Each line of the records has to be copied exactly, though the pictures must be left out.
*** Data shown ***
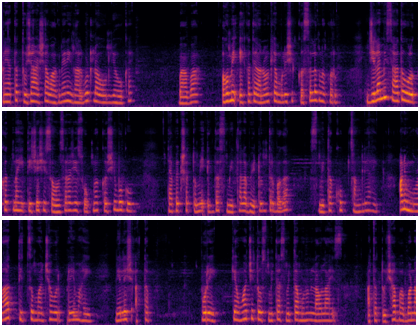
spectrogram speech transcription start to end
आणि आता तुझ्या अशा वागण्याने गालबोट लावून घेऊ काय? बाबा अहो मी एखाद्या अनोळख्या मुलीशी कसं लग्न करू? जिला मी साधं ओळखत नाही तिच्याशी संसाराची स्वप्न कशी बघू? त्यापेक्षा तुम्ही एकदा स्मिताला भेटून तर बघा स्मिता खूप चांगली आहे आणि मुळात तिचं माझ्यावर प्रेम आहे. निलेश आत्ता पुरे केव्हाची तो स्मिता स्मिता म्हणून लावला आहेस? आता तुझ्या बाबांना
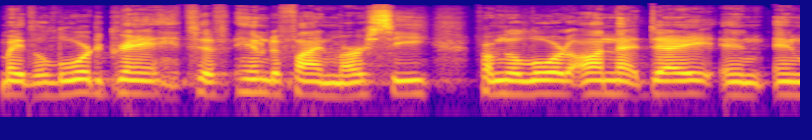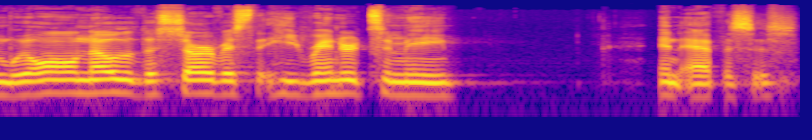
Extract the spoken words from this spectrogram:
May the Lord grant to him to find mercy from the Lord on that day, and, and we all know the service that he rendered to me in Ephesus.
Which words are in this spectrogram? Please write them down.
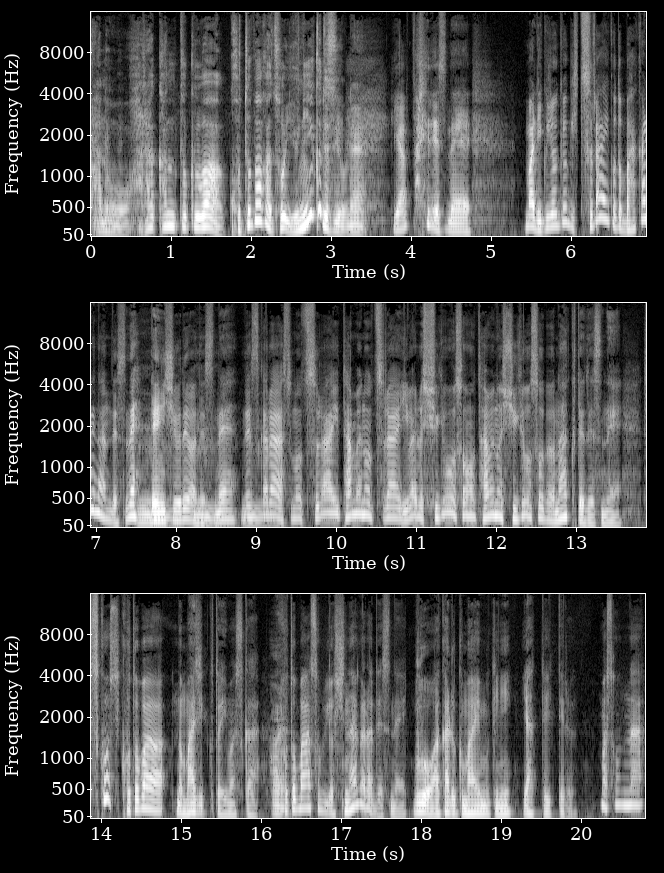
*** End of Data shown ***
**Result for this exercise**:
spectrogram speech transcription start to end
आणि आता तुझ्या अशा वागण्याने गालबोट लावून घेऊ काय? बाबा अहो मी एखाद्या अनोळख्या मुलीशी कसं लग्न करू? जिला मी साधं ओळखत नाही तिच्याशी संसाराची स्वप्न कशी बघू? त्यापेक्षा तुम्ही एकदा स्मिताला भेटून तर बघा स्मिता खूप चांगली आहे आणि मुळात तिचं माझ्यावर प्रेम आहे. निलेश आत्ता पुरे केव्हाची तो स्मिता स्मिता म्हणून लावला आहेस? आता तुझ्या बाबांना
Extract the spoken words from this spectrogram:
May the Lord grant to him to find mercy from the Lord on that day, and, and we all know the service that he rendered to me in Ephesus.
Which words are in this spectrogram? Please write them down.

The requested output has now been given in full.